Tessers added that, from the outside, people have no idea when someone is camouflaging. “They’re doing what everybody wants or expects of them to some successful degree.” This could look like behaving as you “should” at work but going home and crashing and dreading the idea of having to do this camouflaging all over again tomorrow, Tessers noted.
More Intense Interests
A deep curiosity and passion for one particular activity or subject can also develop. “Our brains tend to gravitate with a lot of passion towards our area of interest and we become very invested in them and it’s also a way we self-soothe,” Neff said. This could mean building a career around a specific interest or knowing everything about a specific hobby.
And while everyone has interests — and many people have strong interests — Neff said autistic folks likely find a way to relate everything to their specific interest. For example, this could look like finding a way to talk about a favorite TV show even when the conversation revolves around current events.
“Allistic people can have a special interest but then it doesn’t become their lens for their whole world,” Neff said.
A Dislike Of Small Talk
Most people don’t love small talk, but for people with autism, small talk can feel totally exhausting or something that shouldn’t have to happen.
“They typically don’t enjoy small talk and perhaps found ways to avoid it,” Neff said. “Maybe they structured their life or their career in a way that they don’t have to do a lot of that allistic communication.”
Gardner-Wright added that people who are on the spectrum tend to prefer deep, meaningful conversations.
A Desire For Direct Communication
People with autism thrive on straightforwardness, with “really honest, clear communication being a strong preference,” Gardner-Wright said.
Neff said autistic people tend to be pretty literal. For example, when you say the phrase “it’s raining cats and dogs,” she said autistic people may picture literal cats and dogs falling from the sky in their mind, but then realize the person speaking is referring to rain.
“So, actually, I think it’s perhaps more precise to say we’re visual in our communication style versus literal, but it often shows up as being literal,” Neff said. Additionally, the communication style can be described as direct and honest. “What we say, we tend to say at face value,” Neff added.
If you think you have these signs, look to autistic voices for guidance.
Both Gardner-Wright and Neff recommend exploring the hashtag #actuallyautistic on social media to listen to lived experiences and hear from people in your specific community about how this exists for them.
“Discovering that you’re autistic as an adult can be really validating,” Gardner-Wright said.
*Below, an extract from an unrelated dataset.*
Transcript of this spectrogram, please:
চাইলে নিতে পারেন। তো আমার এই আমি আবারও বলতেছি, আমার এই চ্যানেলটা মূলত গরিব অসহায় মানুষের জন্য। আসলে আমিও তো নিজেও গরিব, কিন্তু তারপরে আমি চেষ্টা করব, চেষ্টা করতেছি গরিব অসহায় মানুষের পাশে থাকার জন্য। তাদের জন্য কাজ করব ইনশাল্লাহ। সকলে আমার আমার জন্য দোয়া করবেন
It can help you more fully understand yourself and your life. “But there can also be a grieving process for that,” she said, where you may wish you had this information when you were a kid so certain situations could have been different.
“Feeling a mix of grief and also excitement is very, very normal,” Gardner-Wright said.
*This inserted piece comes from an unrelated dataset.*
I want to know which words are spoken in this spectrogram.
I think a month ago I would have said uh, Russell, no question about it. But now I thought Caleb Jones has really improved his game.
Additionally, embrace-autism.com is a helpful resource for free screening tools and tests to help you understand if you are autistic — though it is not diagnostic, they’re simply online guides to help arm you with information, Gardner-Wright noted.
You can reach out to mental health professionals, too.
Neff said it can be helpful to connect with a therapist to talk about this new discovery, but she stressed that it’s important to find one who is neurodivergent-affirming or -informed.
Bal agreed and said “we have a long way to go with respect to training medical professionals and mental health professionals about autism. I worry there’s a lot of misinformation and misconceptions out there.”
Bal added that you can also look up autism centers near you for diagnosis or treatment, but noted that many have a yearslong waitlist and may focus only on children. If they can’t fit you in, Bal said, you can ask if they have resources they recommend, or look for community autism organizations to see if they have any resources.
Additionally, a community of supportive people can be helpful as well, which is where the #actuallyaustic hashtag — or other online communities — can be helpful.